[Extracted records]
· · · · · · ·

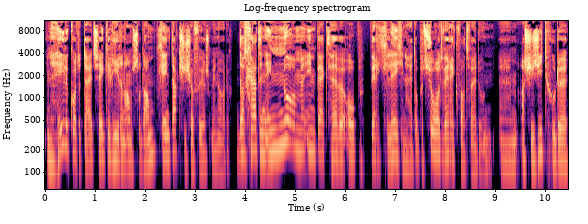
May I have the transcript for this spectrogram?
in een hele korte tijd, zeker hier in Amsterdam, geen taxichauffeurs meer nodig. Dat gaat een enorme impact hebben op werkgelegenheid, op het soort werk wat wij doen. Um, als je ziet hoe de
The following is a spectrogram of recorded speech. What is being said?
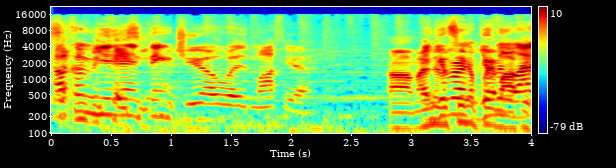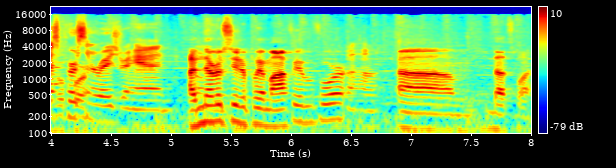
How come you didn't think Geo was Mafia? Um, I've and never seen her play Mafia before. You're the last person to raise your hand. I've never seen her play Mafia before. Uh-huh. Um, that's why.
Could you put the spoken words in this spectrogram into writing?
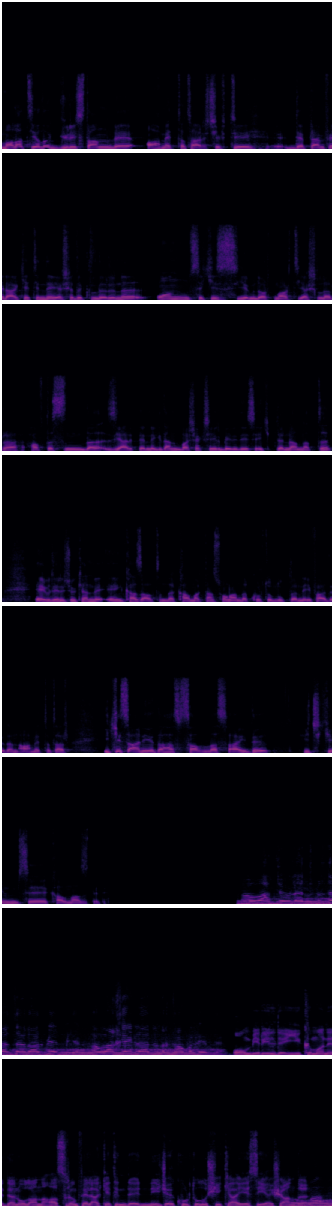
Malatyalı Gülistan ve Ahmet Tatar çifti e, deprem felaketinde yaşadıklarını 18-24 Mart yaşlılara haftasında ziyaretlerine giden Başakşehir Belediyesi ekiplerine anlattı. Evleri çöken ve enkaz altında kalmaktan son anda kurtulduklarını ifade eden Ahmet Tatar, iki saniye daha sallasaydı hiç kimse kalmaz dedi. Allah devletimize zarar vermiyor. Allah hayırlarını kabul eder. 11 ilde yıkıma neden olan asrın felaketinde nice kurtuluş hikayesi yaşandı. Ama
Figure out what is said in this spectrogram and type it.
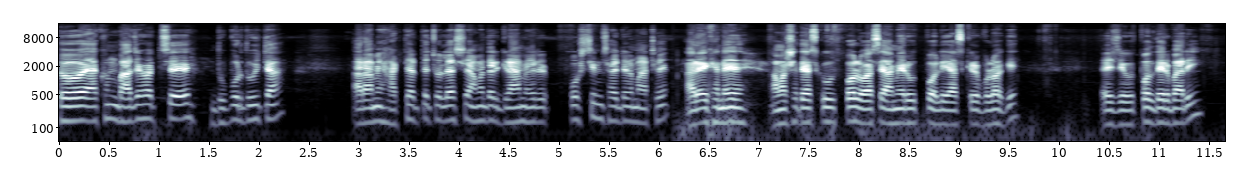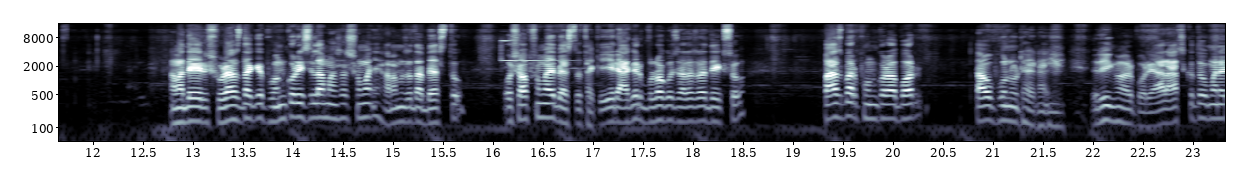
তো এখন বাজে হচ্ছে দুপুর দুইটা, আর আমি হাঁটতে হাঁটতে চলে আসি আমাদের গ্রামের পশ্চিম সাইডের মাঠে। আর এখানে আমার সাথে আজকে উৎপলও আছে আমি আর উৎপলই আজকের ব্লগে। এই যে উৎপলদের বাড়ি। আমাদের সুরাজদাকে ফোন করেছিলাম আসার সময়, হারামজাদা ব্যস্ত। ও সব সময় ব্যস্ত থাকে। এর আগের ব্লগও যারা যারা দেখছ, পাঁচবার ফোন করার পর তাও ফোন উঠায় নাই, রিং হওয়ার পরে। আর আজকে তো মানে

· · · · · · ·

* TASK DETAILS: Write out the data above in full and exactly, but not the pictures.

* RESULT OF THE TASK:
May I have the transcript for this spectrogram?
in een hele korte tijd, zeker hier in Amsterdam, geen taxichauffeurs meer nodig. Dat gaat een enorme impact hebben op werkgelegenheid, op het soort werk wat wij doen. Um, als je ziet hoe de
The following is a spectrogram of recorded speech. What is being said?
How come you didn't think Geo was Mafia? Um, I've and never seen her play Mafia before. You're the last person to raise your hand. I've never seen her play Mafia before. Uh-huh. Um, that's why.
Could you put the spoken words in this spectrogram into writing?
Malatyalı Gülistan ve Ahmet Tatar çifti e, deprem felaketinde yaşadıklarını 18-24 Mart yaşlılara haftasında ziyaretlerine giden Başakşehir Belediyesi ekiplerine anlattı. Evleri çöken ve enkaz altında kalmaktan son anda kurtulduklarını ifade eden Ahmet Tatar, iki saniye daha sallasaydı hiç kimse kalmaz dedi. Allah devletimize zarar vermiyor. Allah hayırlarını kabul eder. 11 ilde yıkıma neden olan asrın felaketinde nice kurtuluş hikayesi yaşandı. Ama
Figure out what is said in this spectrogram and type it.
তো এখন বাজে হচ্ছে দুপুর দুইটা, আর আমি হাঁটতে হাঁটতে চলে আসি আমাদের গ্রামের পশ্চিম সাইডের মাঠে। আর এখানে আমার সাথে আজকে উৎপলও আছে আমি আর উৎপলই আজকের ব্লগে। এই যে উৎপলদের বাড়ি। আমাদের সুরাজদাকে ফোন করেছিলাম আসার সময়, হারামজাদা ব্যস্ত। ও সব সময় ব্যস্ত থাকে। এর আগের ব্লগও যারা যারা দেখছ, পাঁচবার ফোন করার পর তাও ফোন উঠায় নাই, রিং হওয়ার পরে। আর আজকে তো মানে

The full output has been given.